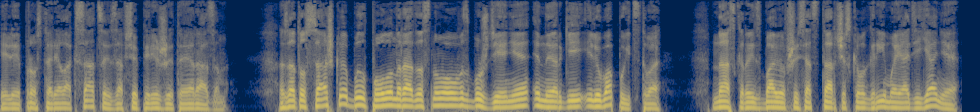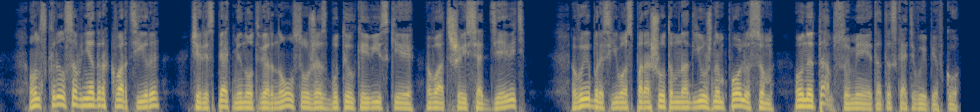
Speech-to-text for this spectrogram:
Или просто релаксация за все пережитое разом? Зато Сашка был полон радостного возбуждения, энергии и любопытства. Наскоро избавившись от старческого грима и одеяния, он скрылся в недрах квартиры, через пять минут вернулся уже с бутылкой виски ВАТ-69. Выбрось его с парашютом над Южным полюсом, он и там сумеет отыскать выпивку.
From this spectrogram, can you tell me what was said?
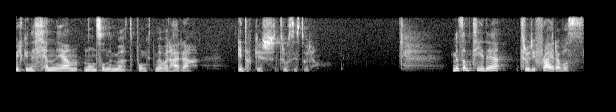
vil kunne kjenne igjen noen sånne møtepunkt med Vår Herre i deres troshistorie. Men samtidig tror jeg flere av oss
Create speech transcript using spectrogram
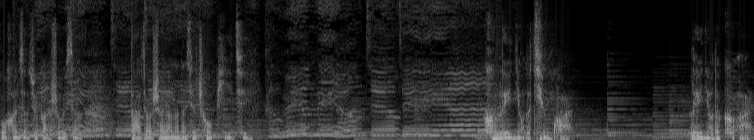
我很想去感受一下大脚山羊的那些臭脾气，和雷鸟的轻快，雷鸟的可爱。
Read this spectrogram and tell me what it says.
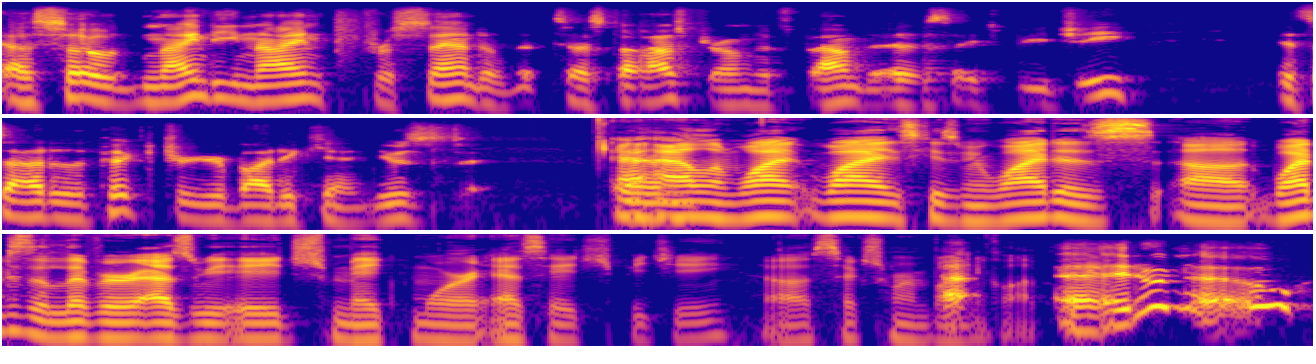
Uh, so 99% of the testosterone that's bound to SHBG, it's out of the picture. Your body can't use it. And Alan, why, why, excuse me, why does, uh, why does the liver, as we age, make more SHBG, uh, sex hormone binding globulin? I don't know.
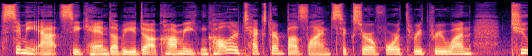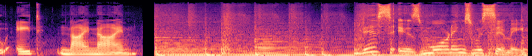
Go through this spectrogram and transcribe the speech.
Simi at cknw.com or you can call or text our buzzline 604 331 2899. This is Mornings with Simi.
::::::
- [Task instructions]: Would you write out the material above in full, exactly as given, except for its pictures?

- [Final answer]:
Speech-to-text for this spectrogram:
Или просто релаксация за все пережитое разом? Зато Сашка был полон радостного возбуждения, энергии и любопытства. Наскоро избавившись от старческого грима и одеяния, он скрылся в недрах квартиры, через пять минут вернулся уже с бутылкой виски ВАТ-69. Выбрось его с парашютом над Южным полюсом, он и там сумеет отыскать выпивку.
From this spectrogram, can you tell me what was said?
vil kunne kjenne igjen noen sånne møtepunkt med Vår Herre i deres troshistorie. Men samtidig tror jeg flere av oss
Create speech transcript using spectrogram
我很想去感受一下大脚山羊的那些臭脾气，和雷鸟的轻快，雷鸟的可爱。
Read this spectrogram and tell me what it says.
Uh, so 99% of the testosterone that's bound to SHBG, it's out of the picture. Your body can't use it. And Alan, why, why, excuse me, why does, uh, why does the liver, as we age, make more SHBG, uh, sex hormone binding globulin? I don't know.
Go through this spectrogram and transcribe the speech.
Simi at cknw.com or you can call or text our buzzline 604 331 2899. This is Mornings with Simi.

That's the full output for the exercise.